MARINE CORPS AIR GROUND COMBAT CENTER TWENTYNINE PALMS -- Explosive Ordnance Disposal Marines educated Joshua Tree National Park staff on safety procedures for identifying and dealing with Unexploded Ordnance for the first time, at JTNP Headquarters, July 23, 2015.
The Youth Conservation Corps, a summer volunteer group, along with JTNP staff and park rangers attended the 90 minute training opportunity.
“One of the focuses was helping the staff communicate how they report UXO,” said Sgt. Juan Fernandez, explosive ordnance disposal technician, EOD. “A lot of people will take photos of UXO they find, but what’s helpful for us is getting shots of the terrain they found it in.” Using the Military Grid Reference System to report UXO, as opposed to geodetic (latitude and longitude), saves hours of work, added Fernandez.
Fernandez led the attendees through a guided presentation while Capt. Erin Roush, explosive ordnance disposal officer, EOD, answered questions. Gunnery Sgt. David Dignan, explosive ordnance disposal technician, EOD, presented WWII ordnance ranging from artillery shells to ammunition rounds found on military training areas, to provide attendees with tangible examples.
According to Chuck Heard, park safety officer, JTNP, having examples of ordnance to look for, brought reality to the presentation. Heard said the Combat Center and the park are continuing to build a great relationship.
“One of the best parts about the Marines coming out is everyone got to meet them face to face,” Heard said. “It made everything more personal.”
George Land, park public affairs officer, JTNP, said working with Combat Center service members on tasks ranging from volunteer projects to military education has helped build a cohesive relationship between the base and the park.
“The Combat Center is a tremendous partner,” Land said. “We’re always here to do whatever we can for the troops and we’ve benefited mutually.”
The Marines’ presentation provided a lot of clarity for the YCC and newer staff members will know what to look for if they encounter UXO, Land said.
“I think it went excellently,” Land said. “Everybody I’ve talked to is just so pleased.

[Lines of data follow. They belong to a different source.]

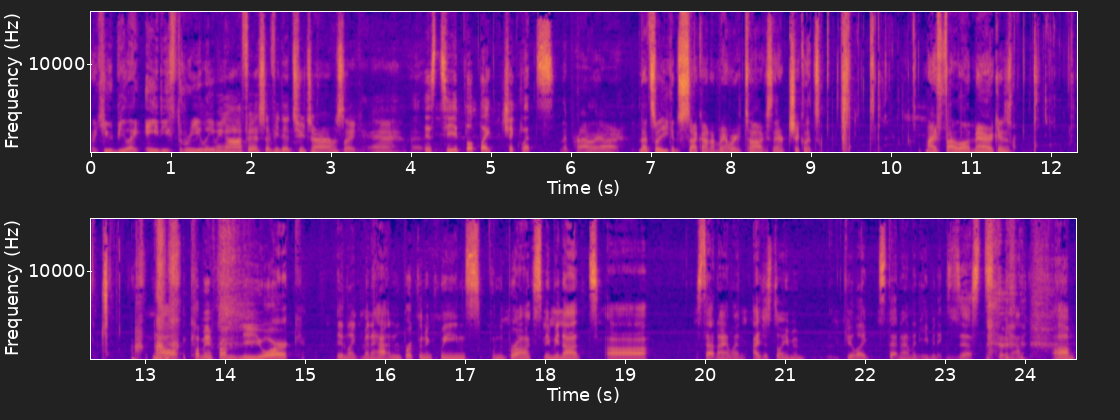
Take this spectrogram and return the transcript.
Like he would be like 83 leaving office if he did two terms. Like, eh, that- His teeth look like chiclets. they probably are. That's why he can suck on them before he talks. They're chiclets. My fellow Americans. Now, coming from New York, in like Manhattan, Brooklyn, and Queens, in the Bronx, maybe not uh, Staten Island. I just don't even feel like Staten Island even exists. Man. um,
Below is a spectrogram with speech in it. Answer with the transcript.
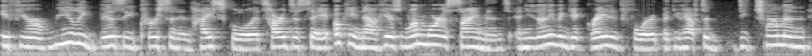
if you're a really busy person in high school, it's hard to say, okay, now here's one more assignment, and you don't even get graded for it, but you have to determine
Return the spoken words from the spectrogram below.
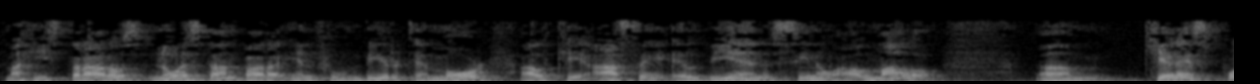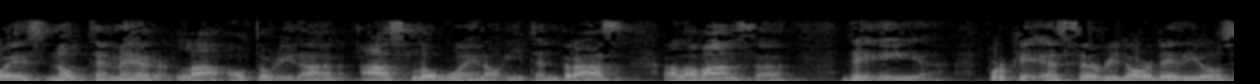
magistrados no están para infundir temor al que hace el bien, sino al malo. Um, ¿Quieres pues no temer la autoridad? Haz lo bueno y tendrás alabanza de ella, porque es servidor de Dios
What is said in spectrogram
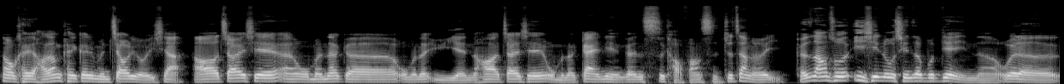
那我可以好像可以跟你们交流一下，然后教一些嗯我们那个我们的语言，然后教一些我们的概念跟思考方式，就这样而已。可是当初《异星入侵》这部电影呢，为了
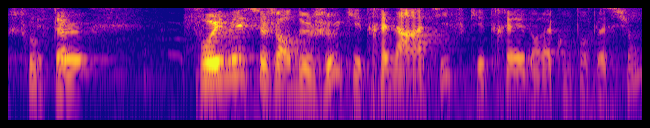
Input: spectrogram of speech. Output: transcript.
je trouve que faut aimer ce genre de jeu qui est très narratif, qui est très dans la contemplation,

I’d like to thank the base because the Marines did such a good job.”
More Marine-led EOD training is scheduled for later this year to educate new volunteers and park employees. “The Marines helped bring an understanding to UXO,” said Heard. “We’re looking forward to continuing this partnership.”